The Iraqi parliament has passed legislation allowing former officials from Saddam Hussein's Baath party to return to public life.
Saddam Hussein's Baath party was predominantly Sunni
The US had been urging Iraq's Shia-led government to approve the move in a bid to reach out to minority Sunni Arabs.
It will allow thousands of former party members to apply for reinstatement in the civil service and military.
US President George W Bush, who is in the Gulf, called the new Iraqi law "an important step towards reconciliation".
Mr Bush was speaking in Bahrain, the latest stage in a tour of the Middle East. Earlier, in Kuwait, he said hope was returning to Iraq.
Saddam Hussein was executed on 30 December 2006 after a special tribunal found him guilty of crimes against humanity.
WHO ARE THE BAATHISTS?
The party was the political instrument of Saddam Hussein's rule
An estimated 2.5 million Iraqis were party members
Banned and broken up by US administrator in May 2003
Baathism was a pan-Arab secular nationalist movement
His regime was predominantly Sunni and many figures were removed from government after his fall in 2003, under an edict from ex-US administrator Paul Bremer.
The army was disbanded, thousands of teachers, university lecturers and civil servants were sacked.
The initiative, based on the de-Nazification of Germany after World War II, banned anyone who had been a member of the higher tiers of the party from government employment.
Some were reinstated after the US found that it had cleared out key ministries and the military without having any replacements.
After the Americans handed over power to an Iraqi government in 2004, they urged the Shia-led administration to ease the measures further in an effort to promote national reconciliation.

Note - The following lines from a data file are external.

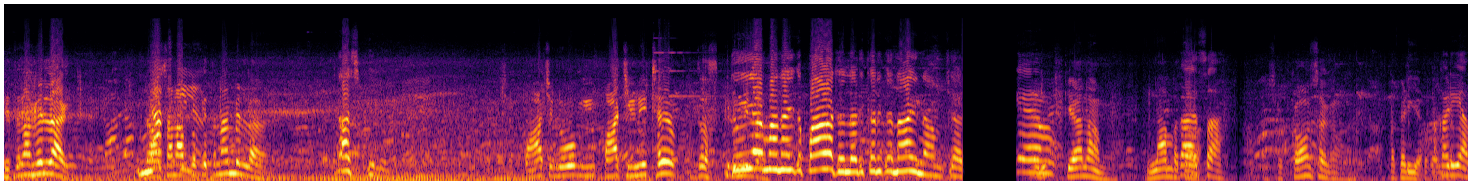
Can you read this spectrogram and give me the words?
कितना मिल रहा है? राशन आपको कितना मिल रहा है? दस किलो। अच्छा, पाँच लोग पाँच यूनिट है दस किलो मिल दुइया के पाँच लड़कन के ना ही नाम चल। क्या नाम है? नाम बताओ। अच्छा कौन सा गाँव है? पकड़िया पकड़िया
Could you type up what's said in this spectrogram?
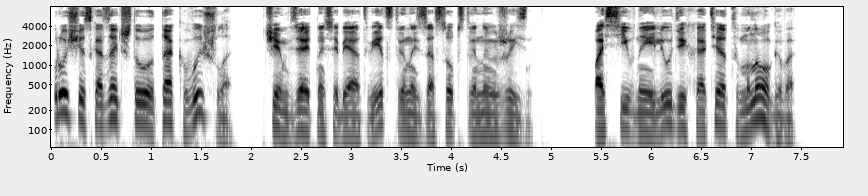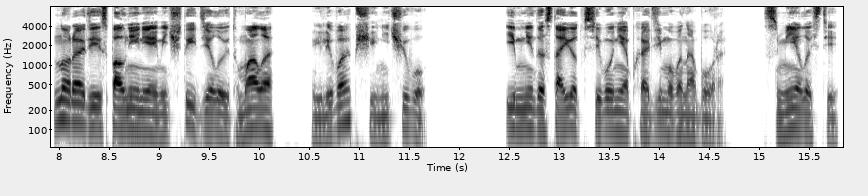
Проще сказать, что так вышло, чем взять на себя ответственность за собственную жизнь. Пассивные люди хотят многого, но ради исполнения мечты делают мало или вообще ничего. Им недостает всего необходимого набора – смелости,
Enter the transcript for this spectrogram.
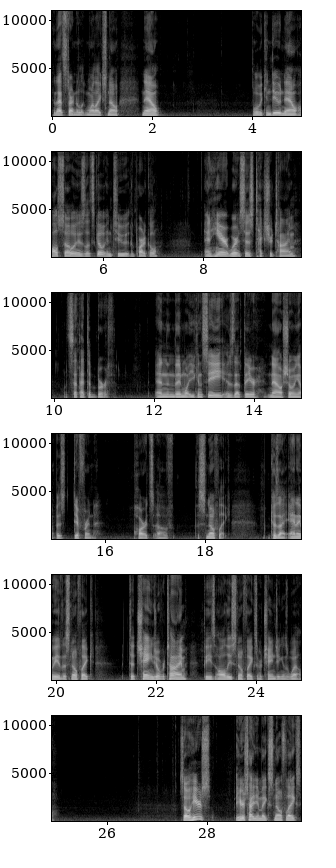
So that's starting to look more like snow. Now, what we can do now also is let's go into the particle. And here where it says texture time, let's set that to birth. And then what you can see is that they're now showing up as different parts of the snowflake. Because I animated the snowflake to change over time, these all these snowflakes are changing as well. So here's here's how you make snowflakes.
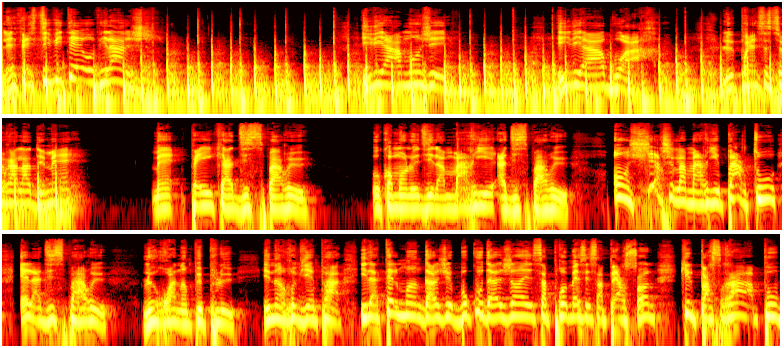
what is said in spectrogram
Les festivités au village. Il y a à manger. Il y a à boire. Le prince sera là demain, mais Peik a disparu ou comme on le dit, la mariée a disparu. On cherche la mariée partout, elle a disparu. Le roi n'en peut plus, il n'en revient pas. Il a tellement engagé beaucoup d'argent et sa promesse et sa personne qu'il passera pour,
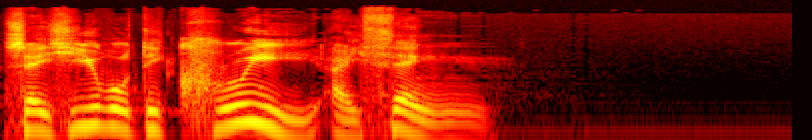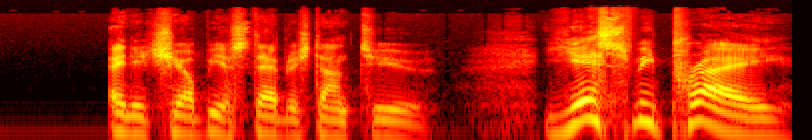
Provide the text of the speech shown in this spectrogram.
says, You will decree a thing, and it shall be established unto you. Yes, we pray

Much of the Sunni insurgency is thought to be centred on dismissed military men from the Baathist regime.
The new legislation - called the Accountability and Justice Law - was approved on Saturday by all 143 lawmakers present in the 275-member house.
It creates a three-month period for the ex-members to be challenged, after which they will be immune from prosecution over the Saddam era.
The law excludes former Baath members charged with crimes or still sought for them.
However, it will grant state pensions to many former Baathist employees even if they are not given new posts.
The BBC's Humphrey Hawksley in Baghdad says the legislation is seen as an attempt by the government to end the sectarian divide between the Shia and Sunni communities.
But almost five years on, after much bloodshed, it is unclear how many former Baathists will take up the offer to get their jobs back, our correspondent adds.
A spokeswoman for the US embassy in Baghdad told Reuters news agency that the new law showed "the political process is working in Iraq".
Meanwhile, Mr Bush said there had been a dramatic improvement in the country since the US troop "surge" last year - when 30,000 extra soldiers were sent to the Baghdad area.
"Hope is returning to Baghdad, and hope is returning to towns and villages throughout the country," he said during a visit to a US base in Kuwait.
He added that US and Iraqi soldiers had dealt "heavy blows" to al-Qaeda, and that the country was "now a different place from one year ago".
He said the withdrawal of 20,000 troops by July was on track, but no decision had been taken to bring home more.